Ernest James (1879-1917)
Bombardier 9549 181st Siege Battery
Royal Field Artillery
Formerly Gunner 21056 Royal Horse Artillery
Ernest James was a career soldier and labourer, the tenth child of twelve of William Edwin James, a painter/decorator, and of Eliza Wilson, both of whom were from Leicester.
The first of all the siblings to be born in Birmingham, Ernest enlisted in the 3rd Battalion Royal Warwickshire Regiment when aged seventeen, but bought himself out after a few weeks. Ernest further enlisted in the Royal Artillery on 8th July 1897, adding a year to his age. The record notes that he was 5’ 7⅛” tall, with a 34” chest. Ernest had red hair, hazel eyes and a fresh complexion, weighed over ten stone and was Church of England. Ernest knew his father’s name, but not his address – his parents separated about this time.
Ernest served for eight years as a gunner, fighting for three years in the Boer War. Gunner James was awarded the King’s South Africa medal, with clasps for service at Paardeburg (‘Horse Mountain’ – the British took 4000 Boer prisoners); Dreifontein; Johannesburg; Diamond Hill; Belfast (Berg-en-dal), and the Relief of Kimberley.
Transferred to the reserve in 1905, Ernest was discharged at the end of his period of service in 1909. In 1912 Ernest married shop assistant Bertha Lily Spencer (1883-1930), the eldest child of seven of an electrical worker, in West Bromwich. Bertha’s and Ernest’s daughter Olive was born in 1913. The family lived at 101, Long Street in Sparkbrook – the house no longer exists.
As a Special Reservist, Ernest was mobilised in 1914, and was eventually attached to the 181st Siege Battery of the Royal Field Artillery, which went to the Western Front in October 1916.
Siege Batteries of the artillery were equipped with heavy howitzers, sending large calibre high explosive shells in high trajectory, plunging fire. The usual armaments were 6 inch, 8 inch and 9.2 inch howitzers, although some had huge railway- or road-mounted 12 inch howitzers.
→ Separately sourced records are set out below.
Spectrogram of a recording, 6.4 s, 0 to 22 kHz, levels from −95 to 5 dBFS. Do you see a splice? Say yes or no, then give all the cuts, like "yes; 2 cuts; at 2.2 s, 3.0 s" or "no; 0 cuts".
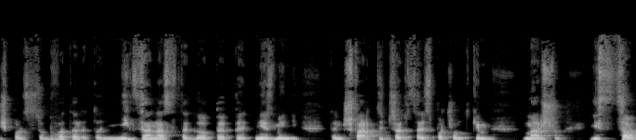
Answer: no; 0 cuts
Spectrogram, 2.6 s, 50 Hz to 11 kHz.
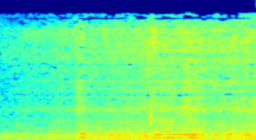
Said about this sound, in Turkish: Bakın bir Koran'da, komanda takriben 60 bin arı yaşıyor. Bunlar yeterince nektar bulabilirlerse yılda 20 kilodan fazla bal toplayabiliyorlar.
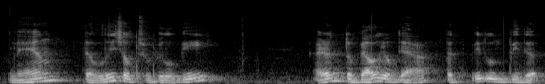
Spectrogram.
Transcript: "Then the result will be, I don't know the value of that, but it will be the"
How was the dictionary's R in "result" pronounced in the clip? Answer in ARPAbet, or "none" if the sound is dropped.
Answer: L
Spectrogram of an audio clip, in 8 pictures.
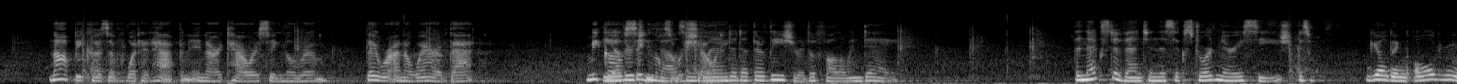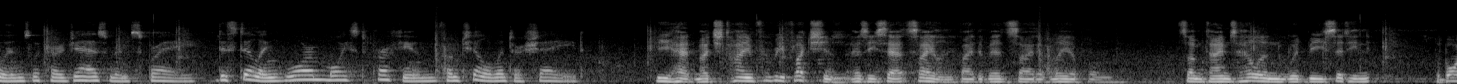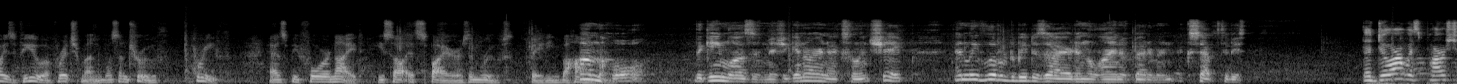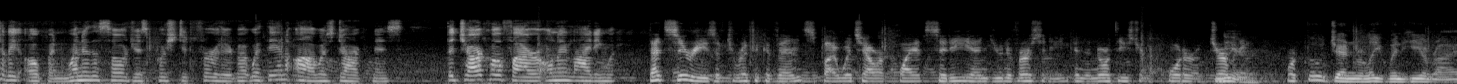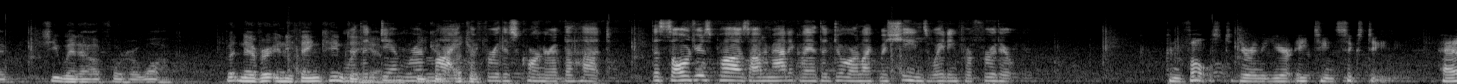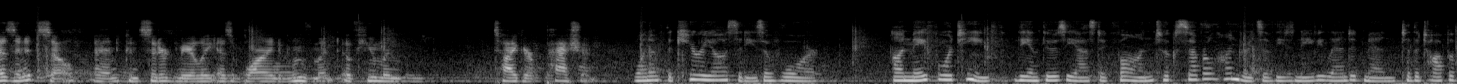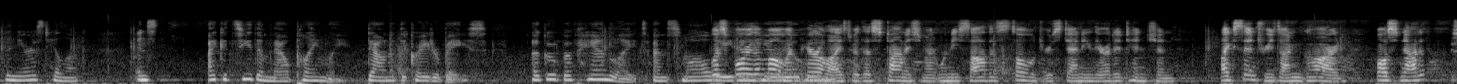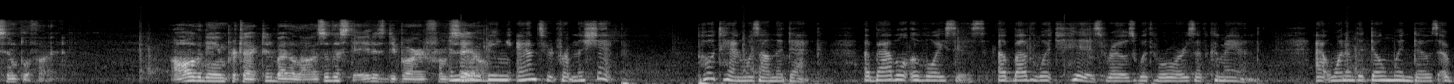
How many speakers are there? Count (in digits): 8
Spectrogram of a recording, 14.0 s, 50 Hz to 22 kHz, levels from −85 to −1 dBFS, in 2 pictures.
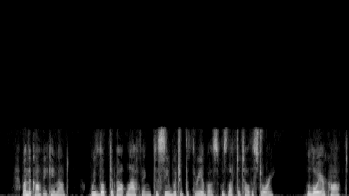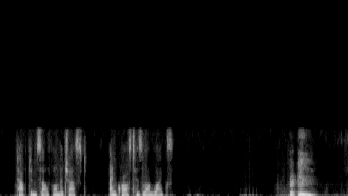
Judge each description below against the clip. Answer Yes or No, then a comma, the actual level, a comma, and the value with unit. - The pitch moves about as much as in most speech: Yes, average, 3.9 semitones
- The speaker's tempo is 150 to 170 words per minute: Yes, average, 155 wpm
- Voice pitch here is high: Yes, high, 210 Hz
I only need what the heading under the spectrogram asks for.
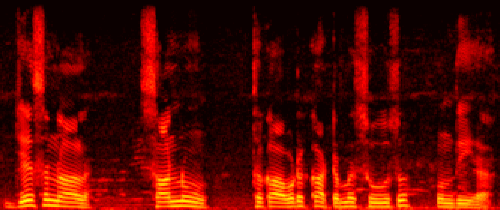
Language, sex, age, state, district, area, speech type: Punjabi, male, 45-60, Punjab, Hoshiarpur, urban, spontaneous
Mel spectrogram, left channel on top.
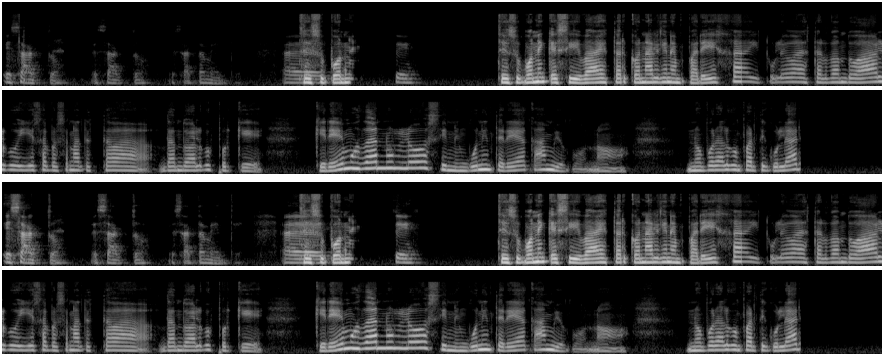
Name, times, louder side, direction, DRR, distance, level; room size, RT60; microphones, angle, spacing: voice 1, 0.0-2.3 2.6-3.4 3.9-4.2, right 7 dB, 90° right, 0.5 m, -33 dB
voice 2, 3.0-3.5 5.0-11.7 11.9-15.4 15.6-16.8, right 1 dB, 10° right, 0.5 m, -22 dB
head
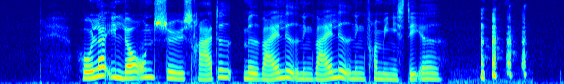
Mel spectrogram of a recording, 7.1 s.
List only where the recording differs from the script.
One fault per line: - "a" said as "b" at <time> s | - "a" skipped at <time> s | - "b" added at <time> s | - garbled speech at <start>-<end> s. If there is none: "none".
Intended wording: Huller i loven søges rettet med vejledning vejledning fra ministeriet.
none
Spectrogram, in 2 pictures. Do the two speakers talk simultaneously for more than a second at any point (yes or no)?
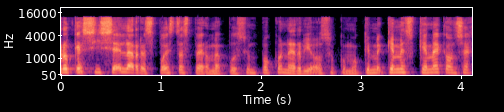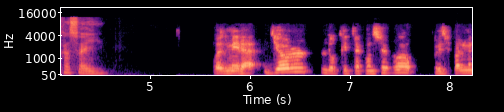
no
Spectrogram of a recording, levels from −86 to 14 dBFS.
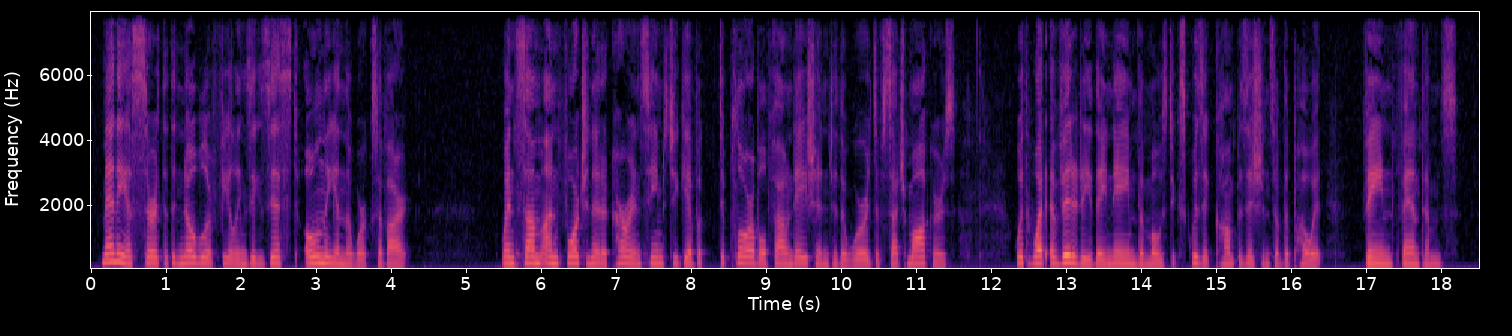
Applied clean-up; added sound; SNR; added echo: none; none; none; none.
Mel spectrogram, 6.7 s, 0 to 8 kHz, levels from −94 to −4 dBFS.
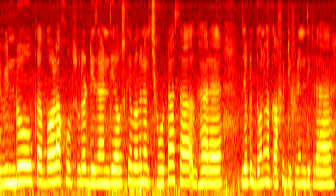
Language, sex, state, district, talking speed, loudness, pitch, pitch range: Maithili, female, Bihar, Samastipur, 205 wpm, -18 LUFS, 215 Hz, 205-230 Hz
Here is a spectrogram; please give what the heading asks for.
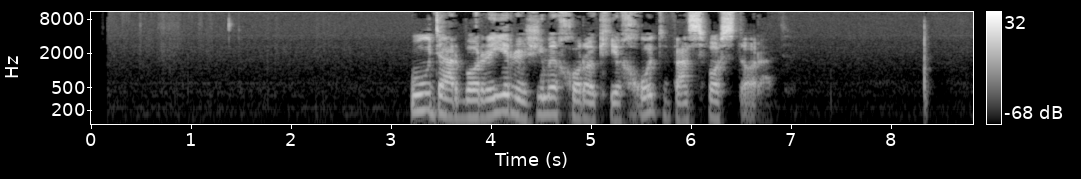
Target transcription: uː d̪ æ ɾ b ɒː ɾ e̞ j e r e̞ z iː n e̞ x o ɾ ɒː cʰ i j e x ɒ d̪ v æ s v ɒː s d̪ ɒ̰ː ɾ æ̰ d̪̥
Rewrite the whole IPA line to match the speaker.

As British artillery tactics developed, the Siege Batteries were most often employed in destroying or neutralising the enemy artillery, as well as putting destructive fire down on strongpoints, dumps, store, roads and railways behind enemy lines. (longlongtrail.co.uk)
Promoted to Bombardier (Corporal), Ernest was killed in action on 6th June 1917. (An attack on a British supply train by German aircraft on that day, prior to the Battle of Messines, disrupted the flow of ammunition to the Western Front, forcing British artillery to cease firing after three hours.)
Ernest is buried in Vlanatinghe Military Cemetery in Belgium. The inscription on his gravestone reads: “HE STILL IS OURS IN MEMORY, THOUGHT & LOVE AWAITING THE REUNION.”
Bertha received £9 8s from Ernest’s effects, and a War Gratuity of £3. A pension of 18s 9d per week was awarded to Bertha and her daughter, increased to 25s 7d in December 1917, and 34s 2d in May 1918, as Ernest’s previous service was taken into account.